“Science is not finished until it is communicated” – Sir Mark Walport, Government Chief Scientific Adviser
Our researchers recognise the importance of communicating the excellent science carried out in WACL outside of academia to the people who can use it. We work with non-academic partners and users of scientific research from global companies and government departments to local schools ensuring that our research-related skills and expertise benefit society and the economy.
The National Environment Research Council (NERC) said that most environmental science is relevant to policy whether in the short-, long- or very long-term, and this is true of the work carried out at WACL. Below are some examples of the policy engagement work that WACL scientists are involved in.
Air quality is a significant public health issue in the UK and globally; in 2014 the United Nations Environment Programme called air pollution the world's worst environmental health risk.

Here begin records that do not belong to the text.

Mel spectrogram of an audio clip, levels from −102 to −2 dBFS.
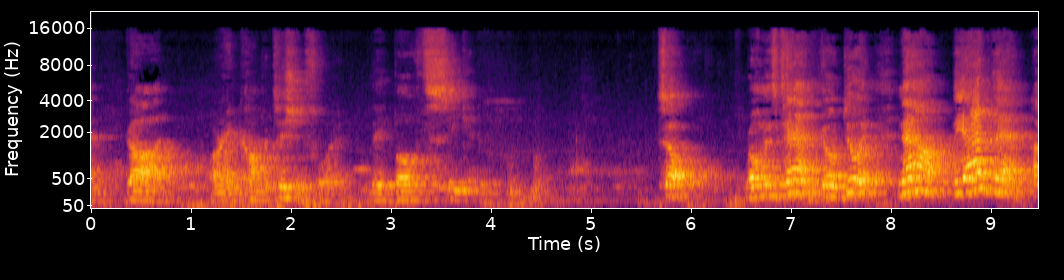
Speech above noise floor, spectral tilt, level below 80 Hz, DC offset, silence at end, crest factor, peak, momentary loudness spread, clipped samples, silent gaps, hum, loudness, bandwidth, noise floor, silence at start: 31 dB; -4.5 dB/octave; -50 dBFS; under 0.1%; 0 s; 20 dB; -4 dBFS; 20 LU; under 0.1%; none; none; -23 LUFS; 15.5 kHz; -54 dBFS; 0 s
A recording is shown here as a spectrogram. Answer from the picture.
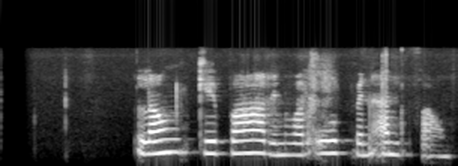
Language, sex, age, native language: Icelandic, female, 11, Icelandic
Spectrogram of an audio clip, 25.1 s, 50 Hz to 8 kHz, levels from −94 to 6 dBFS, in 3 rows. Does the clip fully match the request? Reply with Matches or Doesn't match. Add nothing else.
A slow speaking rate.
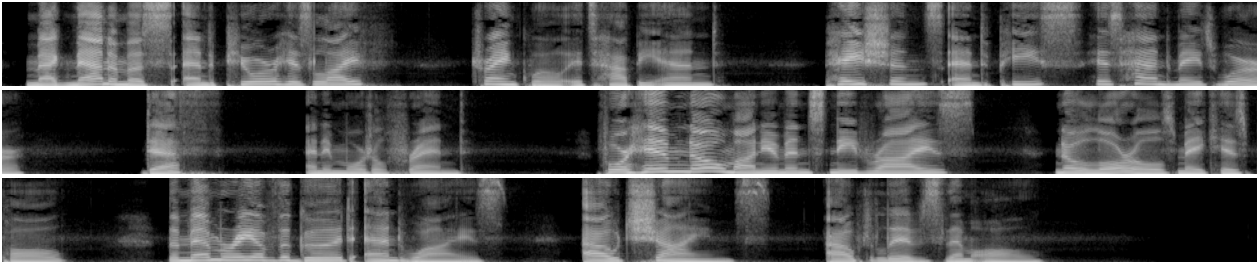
Matches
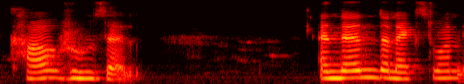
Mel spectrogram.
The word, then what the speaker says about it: carousel: which is a merry-go-round it's actually pronounced ca ru zel you have to like stress the middle of the word and then as you can see in the english word it's s but it's pronounced with a z sound so it's like kha rusell and then the next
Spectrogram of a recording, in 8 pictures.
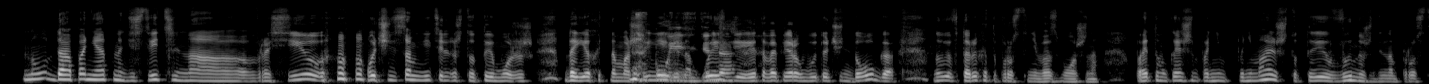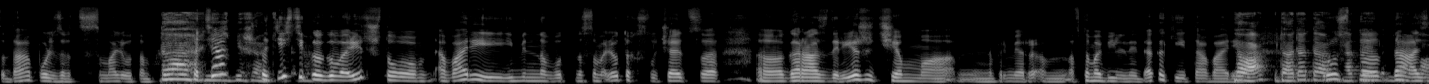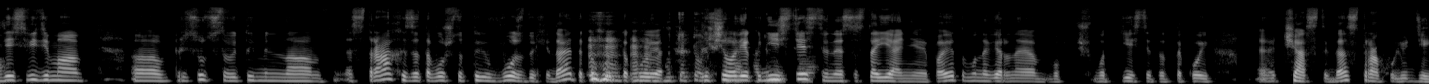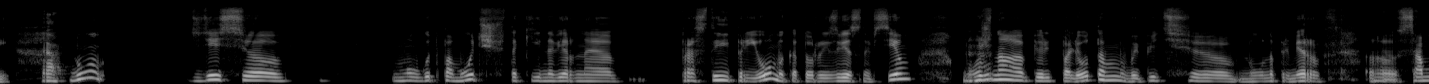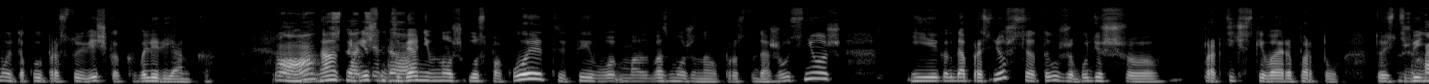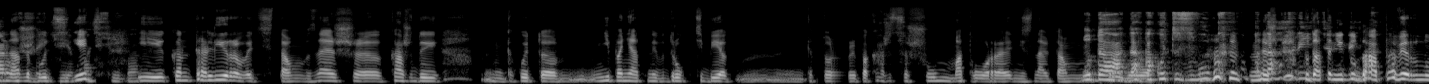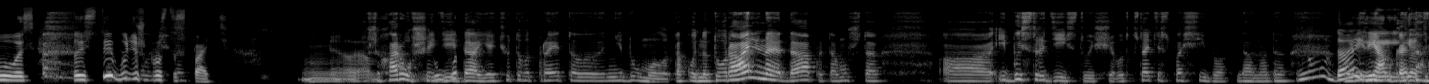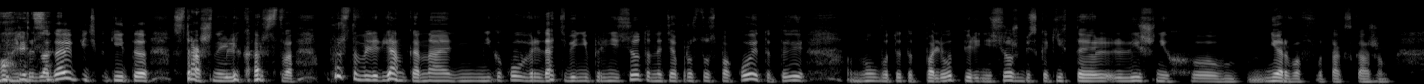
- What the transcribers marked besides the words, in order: laugh; laughing while speaking: "На"; other background noise; tapping; chuckle; laughing while speaking: "лекарства"
- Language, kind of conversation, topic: Russian, advice, Как справляться со стрессом и тревогой во время поездок?
- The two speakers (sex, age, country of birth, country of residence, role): female, 40-44, Russia, United States, user; female, 60-64, Russia, Italy, advisor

It is therefore extremely important to effectively communicate our air pollution research to policy makers allowing them to make decisions with the best available information.
WACL scientists sit on the Department for the Environment, Food and Rural Affairs (Defra) Air Quality Expert Group (AQEG) providing expert independent advice on levels, sources and characteristics of air pollutants in the UK. We work closely with Defra through an on-going partnership with the National Centre for Atmospheric Science to facilitate more effective communication between the UK atmospheric science community and Defra’s Air Quality Team supporting the development of the evidence base that informs air quality policy.
“Never have environmental issues been higher on the political agenda” – Duncan Wingham, Chief Executive NERC
Through membership of the Natural Hazards Partnership Steering Group and working with Cabinet Office and Defra, WACL scientists have contributed to the characterisation and description of air pollution episodes as a hazard in the National Risk Assessment.
Working with partners from the University of Manchester on a project led by the British Geological Survey and supported by a grant from the Department for Energy and Climate Change, WACL researchers are monitoring gases relevant for air quality and climate change at sites in Yorkshire and Lancashire. This work aims to characterise the environmental baseline in areas of interest before any hydraulic fracturing and gas exploration or production activities begin.
WACL researchers also contribute to policy on stratospheric ozone. Our research results from have been incorporated into the conclusions of the World Meteorological Organization/United Nations Environment Programme (WMO/UNEP) Scientific Assessments on Ozone Depletion, the pre-eminent knowledge base used for international policy and domestic legislation around stratospheric ozone. Our scientists sit on the Scientific Assessment Panel and are lead authors on the 2014 Ozone Assessment.